Print the entries below word for word; the pictures stay out of your copy.

========

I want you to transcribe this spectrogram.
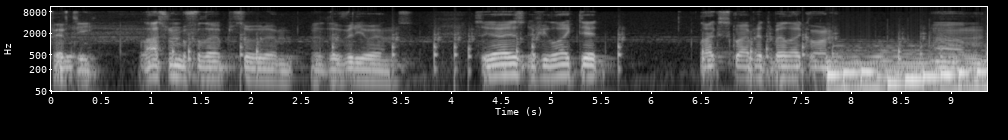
Fifty. Last one before the episode, um, the video ends. So guys, if you liked it, like, subscribe, hit the bell icon. Um,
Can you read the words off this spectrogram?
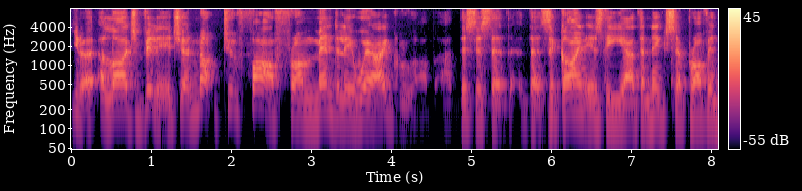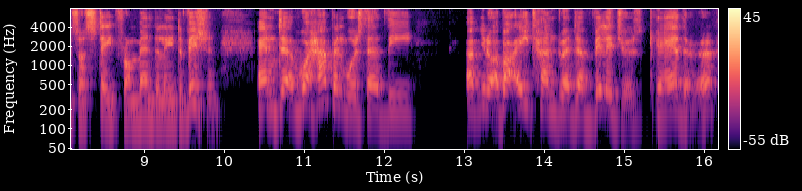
you know, a large village uh, not too far from Mandalay, where I grew up. Uh, this is the the Sagaing is the uh, the next province or state from Mandalay division, and what happened was that the uh, you know, about 800 uh, villagers gather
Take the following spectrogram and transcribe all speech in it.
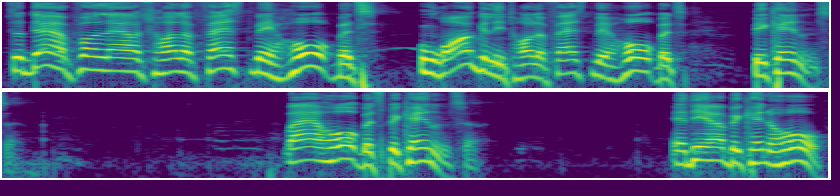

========

[Solution]
I want you to transcribe this spectrogram.
Fifty. Last one before the episode, um, the video ends. So guys, if you liked it, like, subscribe, hit the bell icon. Um,
Can you read the words off this spectrogram?
you know, a large village uh, not too far from Mandalay, where I grew up. Uh, this is the the Sagaing is the uh, the next province or state from Mandalay division, and what happened was that the uh, you know, about 800 uh, villagers gather
Take the following spectrogram and transcribe all speech in it.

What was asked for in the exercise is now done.